9. We Saw the Sea 2:21
10. Let Yourself Go 2:36
11. I'd Rather Lead a Band 2:30
12. I'm Putting All My Eggs In One Basket 2:48
13. Let's Face the Music and Dance 2:27
14. Pick Yourself Up 2:57
15. The Way You Look Tonight 3:10
16. A Fine Romance 2:54
17. Bojangles of Harlem 3:05
18. Never Gonna Dance 3:11
19. A Fine Romance (Alternate Take) 3:08
20. Waltz In Swing Time (Alternate Take) 2:33
21. (I've Got) Beginner's Luck 2:51
22. Slap That Bass 2:54
23. They All Laughed 2:47
24. Let's Call the Whole Thing Off 3:13
25. They Can't Take That Away from Me 3:01
26. Shall We Dance 2:31
27. I Can't Be Bothered Now 2:24

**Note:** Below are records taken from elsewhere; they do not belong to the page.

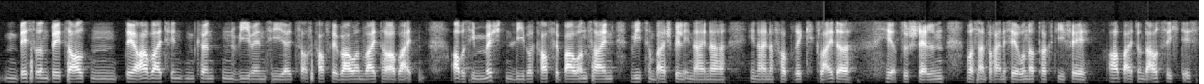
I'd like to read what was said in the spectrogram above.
einen besseren bezahlten der Arbeit finden könnten, wie wenn sie jetzt als Kaffeebauern weiterarbeiten. Aber sie möchten lieber Kaffeebauern sein, wie zum Beispiel in einer, in einer Fabrik Kleider herzustellen, was einfach eine sehr unattraktive Arbeit und Aussicht ist.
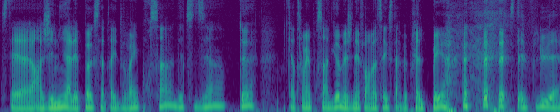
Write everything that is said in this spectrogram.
C'était en génie à l'époque, c'était peut-être 20% d'étudiants. 80% de gars, mais génie informatique, c'était à peu près le pire. c'était le plus. Euh,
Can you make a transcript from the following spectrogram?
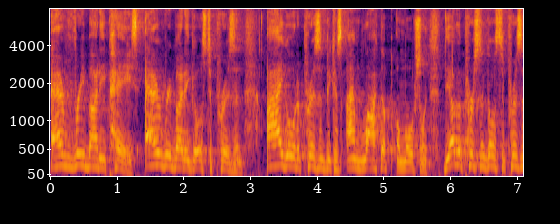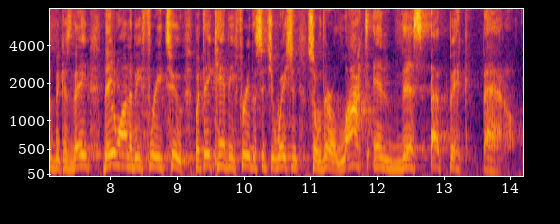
Everybody pays. Everybody goes to prison. I go to prison because I'm locked up emotionally. The other person goes to prison because they, they want to be free too, but they can't be free of the situation, so they're locked in this epic battle.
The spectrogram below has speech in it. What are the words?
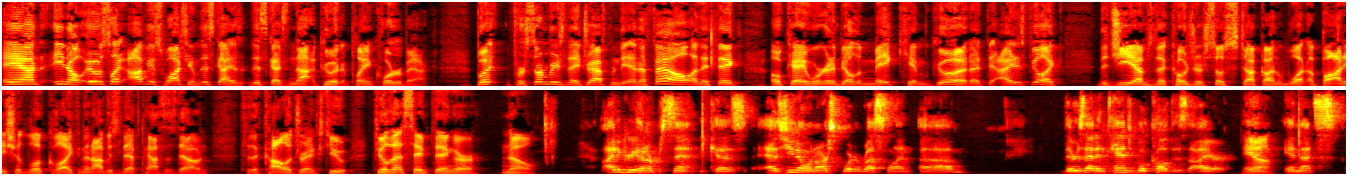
and you know it was like obvious watching him. This guy this guy's not good at playing quarterback. But for some reason, they draft him to the NFL and they think, okay, we're going to be able to make him good. I, th- I just feel like the GMs and the coaches are so stuck on what a body should look like. And then obviously that passes down to the college ranks. Do you feel that same thing or no? I'd agree 100% because, as you know, in our sport of wrestling, um, there's that intangible called desire. And, yeah. And that's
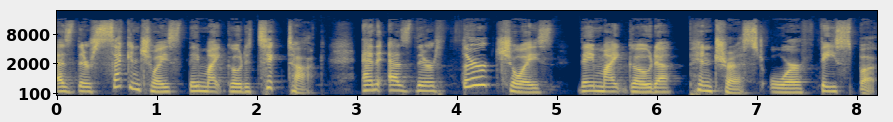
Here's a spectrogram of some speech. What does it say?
As their second choice, they might go to TikTok. And as their third choice, they might go to Pinterest or Facebook.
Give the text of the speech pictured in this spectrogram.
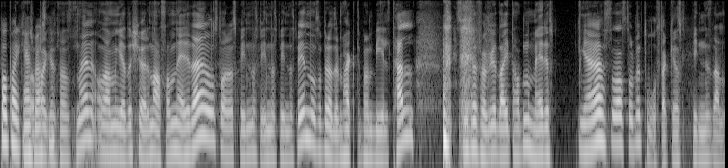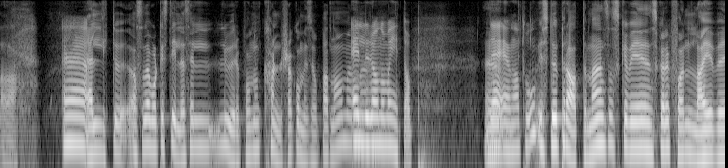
På parkeringsplassen. her. Og da har de giddet å kjøre nesa nedi der, og står og spinner og spinner og spinner. Og spinner, og så prøvde de å hekte på en bil til, som selvfølgelig da ikke hadde noe mer greier, så da står det med to stykker spinn i stedet, da. Uh, litt, altså det er blitt stille, så jeg lurer på om de kanskje har kommet seg opp igjen nå. Men, eller eh, om de har gitt opp. Det eh, er én av to. Hvis du prater med, så skal, vi, skal dere få en live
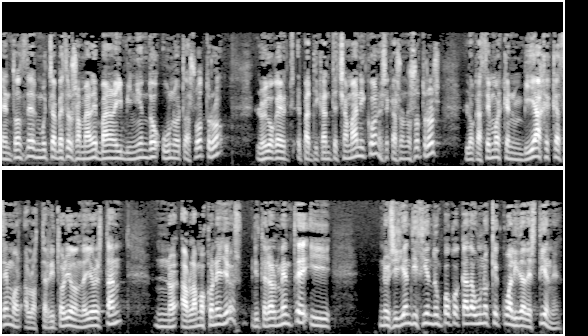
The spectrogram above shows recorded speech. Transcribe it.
Entonces, muchas veces los animales van a ir viniendo uno tras otro. Lo único que el practicante chamánico, en ese caso nosotros, lo que hacemos es que en viajes que hacemos a los territorios donde ellos están, hablamos con ellos, literalmente, y nos irían diciendo un poco cada uno qué cualidades tiene.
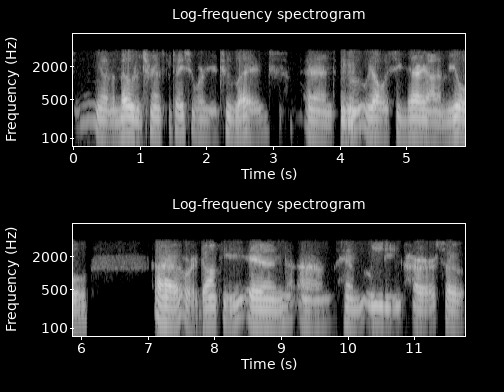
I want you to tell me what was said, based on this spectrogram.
you know, the mode of transportation where your two legs. And mm-hmm. we always see Mary on a mule uh, or a donkey and um, him leading her. So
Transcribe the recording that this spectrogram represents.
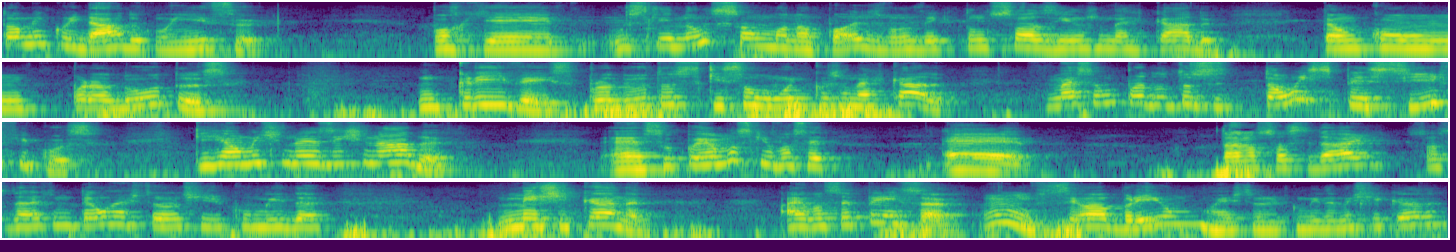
tomem cuidado com isso, porque os que não são monopólios vão dizer que estão sozinhos no mercado, estão com produtos incríveis, produtos que são únicos no mercado. mas são produtos tão específicos que realmente não existe nada. É, suponhamos que você é, tá na sua cidade, sua cidade não tem um restaurante de comida mexicana. Aí você pensa, hum, se eu abrir um restaurante de comida mexicana,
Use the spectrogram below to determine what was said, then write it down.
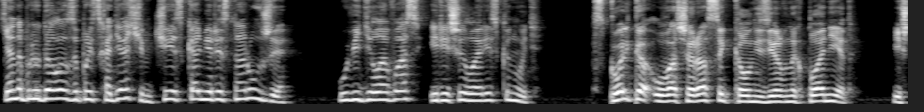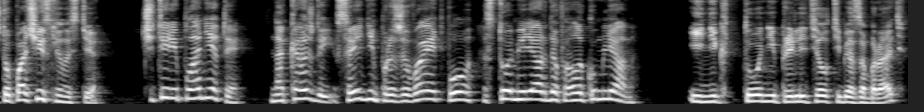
Я наблюдала за происходящим через камеры снаружи. Увидела вас и решила рискнуть. Сколько у вашей расы колонизированных планет? И что по численности? Четыре планеты. На каждой в среднем проживает по 100 миллиардов алакумлян. И никто не прилетел тебя забрать?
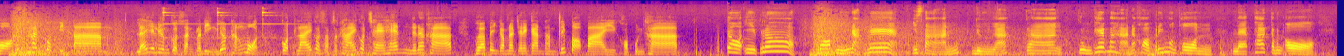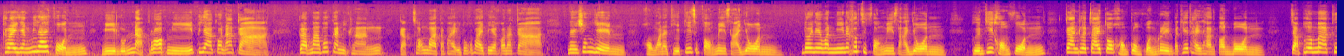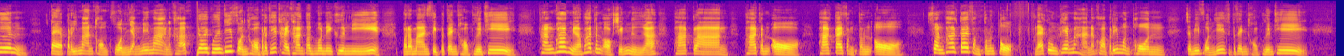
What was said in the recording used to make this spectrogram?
ขอให้ทุกท่านกดติดตาม และอย่าลืมกดสั่นกระดิ่งเลือกทั้งหมด กดไลค์ กด Subscribe กดแชร์ให้ด้วยนะครับ เพื่อเป็นกำลังใจในการทำคลิปต่อไป ขอบคุณครับ ต่ออีกรอบ รอบนี้หนักแน่ อีสาน เหนือ กลาง กรุงเทพมหานครปริมณฑลและภาคตะวันออก ใครยังไม่ได้ฝน มีลุ้นหนักรอบนี้พยากรณ์อากาศ กลับมาพบกันอีกครั้ง กับช่องวาตภัยอุทกภัยพยากรณ์อากาศ ในช่วงเย็น ของวันอาทิตย์ที่ 12 เมษายน โดยในวันนี้นะครับ 12 เมษายน พื้นที่ของฝน การกระจายตัวของกลุ่มฝนบริเวณประเทศไทยทางตอนบน จะเพิ่มมากขึ้น แต่ปริมาณของฝนยังไม่มากนะครับ โดยพื้นที่ฝนของประเทศไทยทางตอนบนในคืนนี้ ประมาณ 10%ของพื้นที่ทางภาคเหนือภาคตะวันออกเฉียงเหนือ ภาคกลาง ภาคตะวันออก ภาคใต้ฝั่งตะวันออก ส่วนภาคใต้ฝั่งตะวันตก และกรุงเทพมหานครปริมณฑลจะมีฝน 20%ของพื้นที่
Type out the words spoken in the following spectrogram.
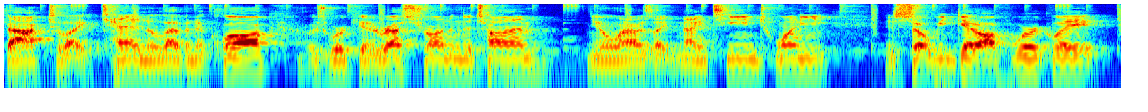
back to like 10, 11 o'clock. I was working at a restaurant in the time, you know, when I was like 19, 20. And so we'd get off work late,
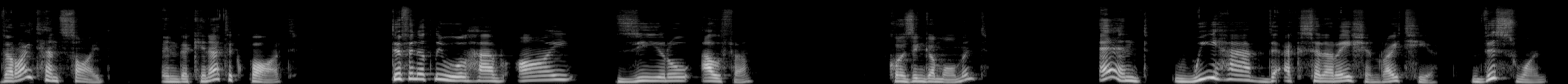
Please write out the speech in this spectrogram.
the right hand side, in the kinetic part, definitely we will have IO alpha causing a moment, and we have the acceleration right here. This one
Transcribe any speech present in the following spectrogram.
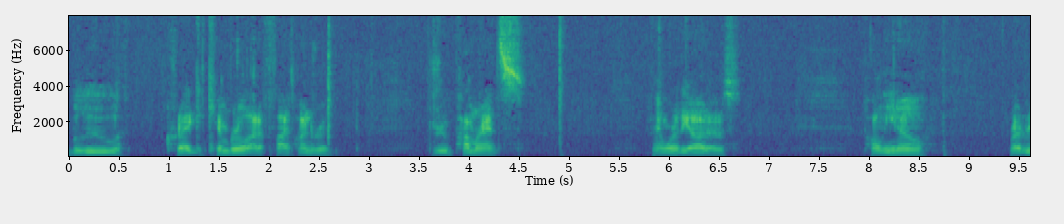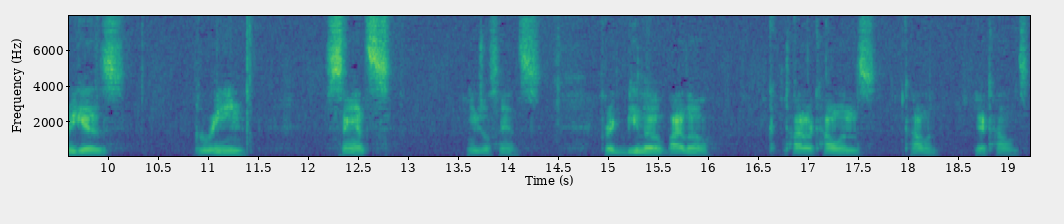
Blue Craig Kimbrel out of 500, Drew Pomeranz, and where are the autos? Paulino, Rodriguez, Green, Sance, Angel Sance, Greg Bilo, Bilo, Tyler Collins, Collin, yeah, Collins,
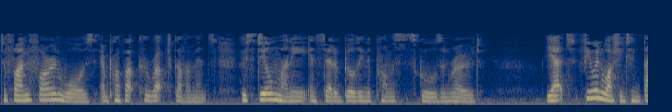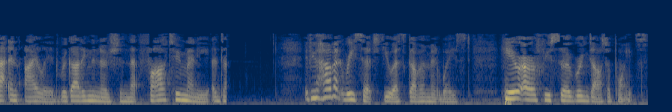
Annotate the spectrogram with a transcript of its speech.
to fund foreign wars and prop up corrupt governments who steal money instead of building the promised schools and road. Yet, few in Washington bat an eyelid regarding the notion that far too many are. If you haven't researched US government waste, here are a few sobering data points.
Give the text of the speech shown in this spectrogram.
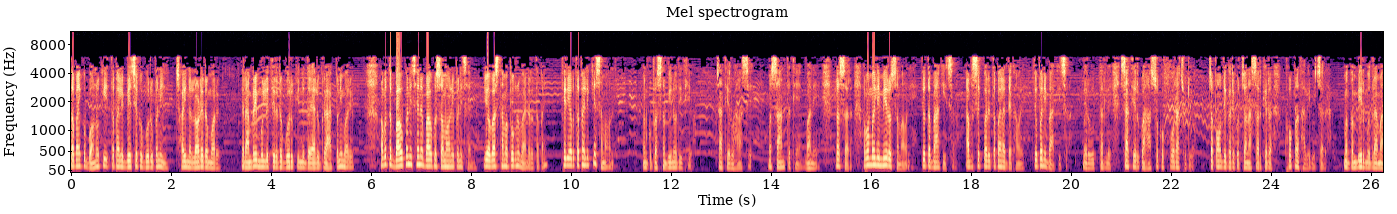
तपाईँको भनौँ कि तपाईँले बेचेको गोरु पनि छैन लडेर मर्यो राम्रै मूल्य तिरेर गोरु किन्ने दयालु ग्राहक पनि मर्यो। अब त बाउ पनि छैन बाउको समाउने पनि छैन। यो अवस्थामा पुग्नु भएन र तपाईँ। फेरि अब तपाईँले के समाउने? उनको प्रश्न विनोदी थियो। साथीहरू हाँसे म शान्त थिएँ भने ल सर अब मैले मेरो समाउने। त्यो त बाँकी छ। आवश्यक परे तपाईँलाई देखाउने। त्यो पनि बाँकी छ। मेरो उत्तरले साथीहरूको हाँसोको फोरा छुट्यो। चपाउँदै गरेको चना सर्केर खोक्न थाले बिचरा। म गम्भीर मुद्रामा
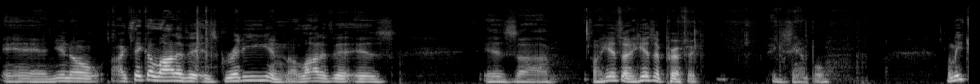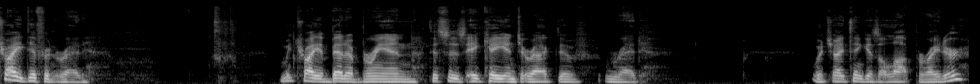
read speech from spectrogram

28. Things Are Looking Up 3:09
29. A Foggy Day 2:53
30. Nice Work If You Can Get It 2:40
31. I Used to Be Color Blind 3:04
32. The Yam 2:43
33. Change Partners 3:05
34. They Can't Take That Away from Me (Alternate Take) 3:03
35. The Yam Steps (As Explained by Fred Astaire) 2:50
36. The Yam (featuring Ginger Rogers) 2:21
37. I Used to Be Color Blind (featuring Ginger Rogers) 3:27



Fans of the Great American Songbook often cite Frank Sinatra or Ella Fitzgerald as the genre's top dog. Yet this Fred Astaire collection culled from his classic '30s films with Ginger Rogers is a vivid reminder that the genre was nothing without this dancer-singer-actor. Featuring some of the first performances of compositions by the Gershwins, Cole Porter, Irving Berlin, and Jerome Kern (who all loved to write for Astaire), this set presents early versions of “Night and Day,” “Top Hat, White Tie and Tails," and “They Can’t Take That Away from Me.” While Astaire didn’t have the singular sense of swing of Sinatra or Bing Crosby, this is pop music at its best from a bygone era backed by the notable orchestras of Ray Noble or Johnny Green. Fans will also get a bit of that patented Astaire humor—the end of the album includes two takes on the Berlin novelty “The Yam” with Rogers doing vocals on the last version. Astaire reportedly hated his own singing voice, but this is truly a gift for the rest of us.